**Task to complete**
In the listing below, find the line with "Could you write" and the line with "Please create a", then return them and every line between them exactly, minus the pictures.

START Records for this exercise

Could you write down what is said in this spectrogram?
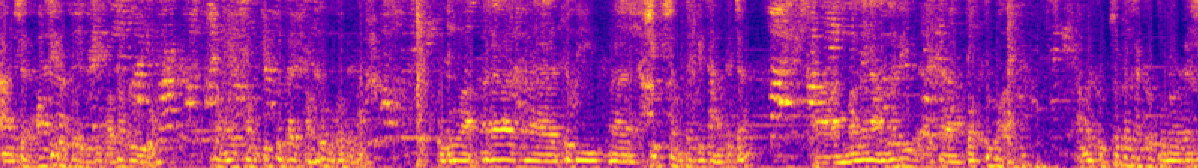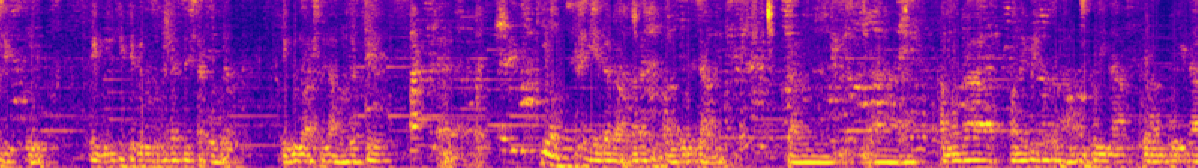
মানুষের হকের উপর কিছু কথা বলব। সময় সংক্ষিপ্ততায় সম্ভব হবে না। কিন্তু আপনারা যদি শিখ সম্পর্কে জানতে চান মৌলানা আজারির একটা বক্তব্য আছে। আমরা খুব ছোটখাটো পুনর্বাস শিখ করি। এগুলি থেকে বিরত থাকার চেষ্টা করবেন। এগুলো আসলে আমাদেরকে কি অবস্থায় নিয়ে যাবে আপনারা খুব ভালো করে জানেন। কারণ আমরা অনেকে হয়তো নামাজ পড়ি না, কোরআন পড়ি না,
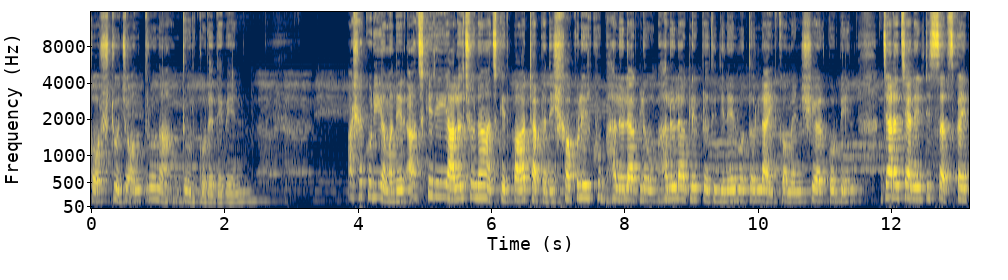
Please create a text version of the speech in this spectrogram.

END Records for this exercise
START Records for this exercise

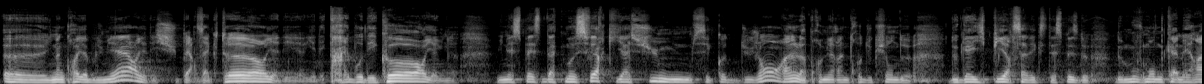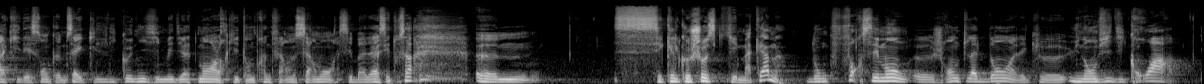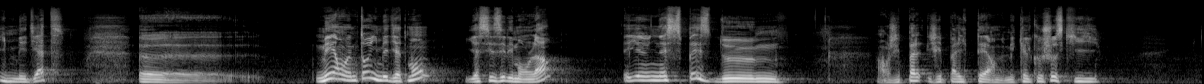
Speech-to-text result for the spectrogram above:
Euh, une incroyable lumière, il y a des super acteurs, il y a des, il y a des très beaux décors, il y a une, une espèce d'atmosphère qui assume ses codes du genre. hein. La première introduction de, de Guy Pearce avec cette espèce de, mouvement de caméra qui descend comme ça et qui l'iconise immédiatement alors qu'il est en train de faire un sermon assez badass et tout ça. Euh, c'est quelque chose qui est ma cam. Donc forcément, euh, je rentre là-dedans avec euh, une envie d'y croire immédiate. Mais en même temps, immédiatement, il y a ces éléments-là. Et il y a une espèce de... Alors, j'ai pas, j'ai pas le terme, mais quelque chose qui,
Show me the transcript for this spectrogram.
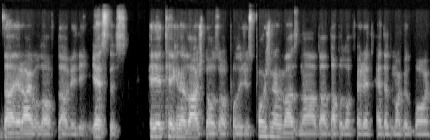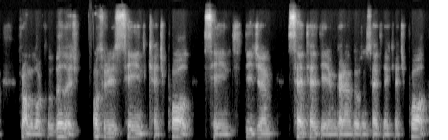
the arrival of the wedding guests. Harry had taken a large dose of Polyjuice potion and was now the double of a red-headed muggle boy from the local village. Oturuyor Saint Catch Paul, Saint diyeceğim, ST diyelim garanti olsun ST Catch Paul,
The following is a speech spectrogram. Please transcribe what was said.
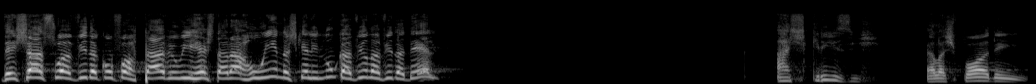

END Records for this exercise
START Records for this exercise

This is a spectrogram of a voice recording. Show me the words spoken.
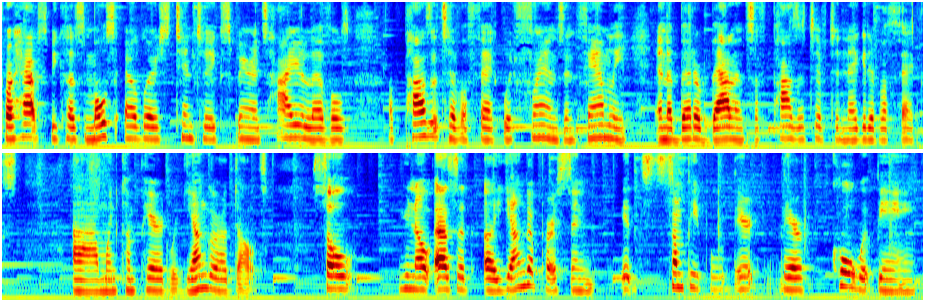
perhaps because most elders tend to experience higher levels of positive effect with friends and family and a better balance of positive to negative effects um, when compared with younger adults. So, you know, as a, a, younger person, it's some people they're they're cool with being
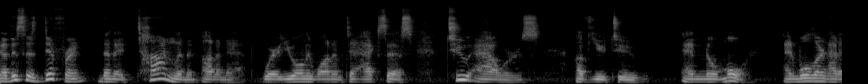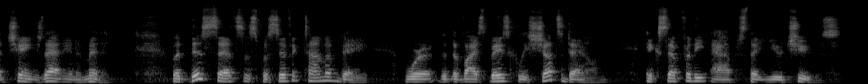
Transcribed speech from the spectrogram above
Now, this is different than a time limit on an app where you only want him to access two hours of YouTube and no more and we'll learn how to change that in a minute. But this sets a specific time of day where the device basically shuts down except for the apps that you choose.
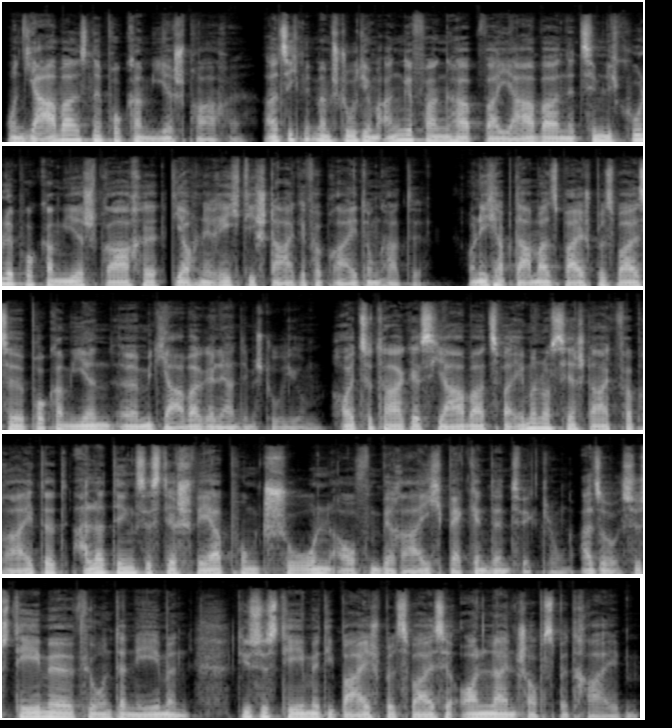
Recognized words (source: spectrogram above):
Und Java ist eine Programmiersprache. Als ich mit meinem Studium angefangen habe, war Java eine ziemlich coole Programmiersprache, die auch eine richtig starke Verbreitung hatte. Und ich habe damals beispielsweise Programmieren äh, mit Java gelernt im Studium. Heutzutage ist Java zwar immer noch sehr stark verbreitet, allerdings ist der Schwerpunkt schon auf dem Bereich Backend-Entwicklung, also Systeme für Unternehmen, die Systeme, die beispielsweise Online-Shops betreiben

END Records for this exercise

**Reply to the exercise**
Could you write down what is said in this spectrogram?
মানুষের হকের উপর কিছু কথা বলব। সময় সংক্ষিপ্ততায় সম্ভব হবে না। কিন্তু আপনারা যদি শিখ সম্পর্কে জানতে চান মৌলানা আজারির একটা বক্তব্য আছে। আমরা খুব ছোটখাটো পুনর্বাস শিখ করি। এগুলি থেকে বিরত থাকার চেষ্টা করবেন। এগুলো আসলে আমাদেরকে কি অবস্থায় নিয়ে যাবে আপনারা খুব ভালো করে জানেন। কারণ আমরা অনেকে হয়তো নামাজ পড়ি না, কোরআন পড়ি না,
Please create a text version of the speech in this spectrogram.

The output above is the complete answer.